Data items
--------

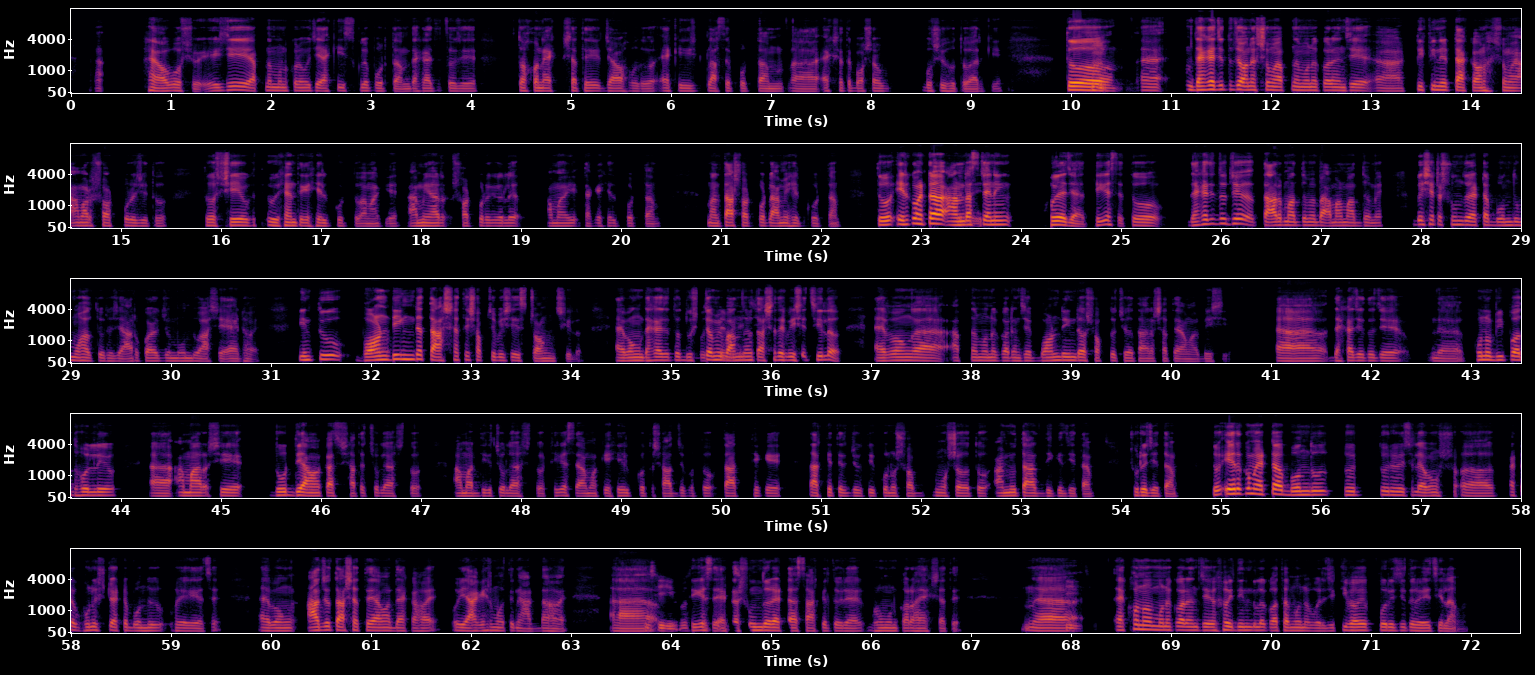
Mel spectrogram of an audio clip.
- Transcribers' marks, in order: "সমস্যা" said as "সবমস্যা"
- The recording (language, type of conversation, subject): Bengali, podcast, কোনো স্থানীয় বন্ধুর সঙ্গে আপনি কীভাবে বন্ধুত্ব গড়ে তুলেছিলেন?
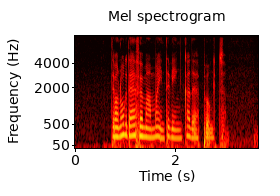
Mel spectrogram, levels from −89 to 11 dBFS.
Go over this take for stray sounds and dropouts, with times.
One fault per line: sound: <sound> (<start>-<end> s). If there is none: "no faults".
no faults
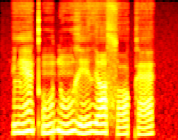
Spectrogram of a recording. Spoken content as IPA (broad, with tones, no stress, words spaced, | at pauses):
lʲæ̃˧˥˧kʼũ˨˥ɗũ˨˥ɣe˨˥ ði˧˥˧sˤo˨˥kæ˨˥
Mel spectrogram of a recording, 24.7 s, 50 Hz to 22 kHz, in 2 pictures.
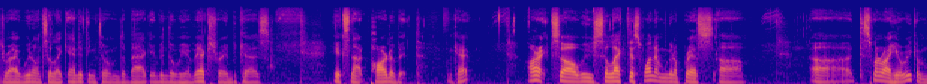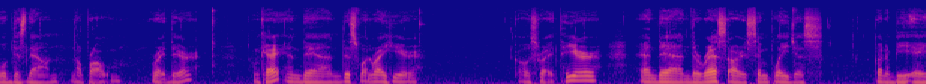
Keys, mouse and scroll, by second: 2.8 shift+middle click, 4.9 1, 5.9-7.7 scroll up 3, 7.9-11.5 middle drag, 11.5-17.1 drag, 17.1 middle click, 17.9-24.7 drag.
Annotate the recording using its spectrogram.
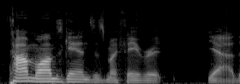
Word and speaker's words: Wambsgans: That was that was my answer and I did just pronounce it the correct way. It's Wambsgans.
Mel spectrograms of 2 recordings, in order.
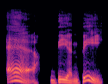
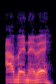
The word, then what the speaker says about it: Airbnb: So instead of saying Airbnb, he said Aveneve.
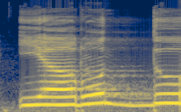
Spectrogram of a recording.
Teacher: Ra dibunyikan secara tafkhim karena ra-nya berbaris dhammah, maka bacanya tebal, pangkal lidah diangkat.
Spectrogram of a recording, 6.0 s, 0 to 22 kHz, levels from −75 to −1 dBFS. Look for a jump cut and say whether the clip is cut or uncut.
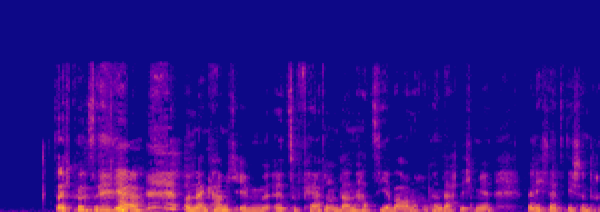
cut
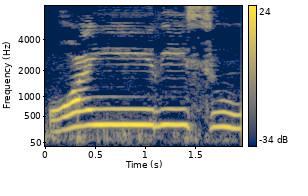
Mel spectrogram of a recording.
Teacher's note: Ra sini baris bawah kena baca tipis, ra terkik.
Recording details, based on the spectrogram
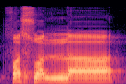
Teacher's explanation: صاد کو پر پڑھیں گے، صاد حروف مستعلیہ میں سے ہے۔ حروف مستعلیہ 7 ہیں جن کا مجموعہ خصہ ضغط نقض ہے جو ہمیشہ ہر حال میں پر پڑے جاتے ہیں۔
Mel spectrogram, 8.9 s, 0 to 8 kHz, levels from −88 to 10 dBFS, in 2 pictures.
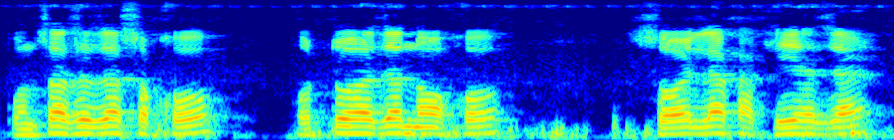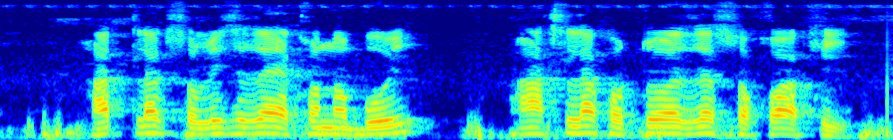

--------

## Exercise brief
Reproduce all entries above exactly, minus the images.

## Result below
Mel spectrogram of an audio clip.
- Transcribers' marks, in order: "সমস্যা" said as "সবমস্যা"
- The recording (language, type of conversation, subject): Bengali, podcast, কোনো স্থানীয় বন্ধুর সঙ্গে আপনি কীভাবে বন্ধুত্ব গড়ে তুলেছিলেন?
Mel spectrogram, levels from −89 to 11 dBFS.
Go over this take for stray sounds and dropouts, with times.
One fault per line: sound: <sound> (<start>-<end> s). If there is none: "no faults".
no faults
Spectrogram of a recording. Spoken content as IPA (broad, with tones, no stress, words spaced, | at pauses):
lʲæ̃˧˥˧kʼũ˨˥ɗũ˨˥ɣe˨˥ ði˧˥˧sˤo˨˥kæ˨˥
Mel spectrogram of a recording, 24.7 s, 50 Hz to 22 kHz, in 2 pictures.
Keys, mouse and scroll, by second: 2.8 shift+middle click, 4.9 1, 5.9-7.7 scroll up 3, 7.9-11.5 middle drag, 11.5-17.1 drag, 17.1 middle click, 17.9-24.7 drag.
Annotate the recording using its spectrogram.
Word and speaker's words: Wambsgans: That was that was my answer and I did just pronounce it the correct way. It's Wambsgans.
Mel spectrograms of 2 recordings, in order.
The word, then what the speaker says about it: Airbnb: So instead of saying Airbnb, he said Aveneve.
Spectrogram of a recording.
Teacher: Ra dibunyikan secara tafkhim karena ra-nya berbaris dhammah, maka bacanya tebal, pangkal lidah diangkat.
Spectrogram of a recording, 6.0 s, 0 to 22 kHz, levels from −75 to −1 dBFS. Look for a jump cut and say whether the clip is cut or uncut.
cut
Mel spectrogram of a recording.
Teacher's note: Ra sini baris bawah kena baca tipis, ra terkik.
Recording details, based on the spectrogram
Teacher's explanation: صاد کو پر پڑھیں گے، صاد حروف مستعلیہ میں سے ہے۔ حروف مستعلیہ 7 ہیں جن کا مجموعہ خصہ ضغط نقض ہے جو ہمیشہ ہر حال میں پر پڑے جاتے ہیں۔
Mel spectrogram, 8.9 s, 0 to 8 kHz, levels from −88 to 10 dBFS, in 2 pictures.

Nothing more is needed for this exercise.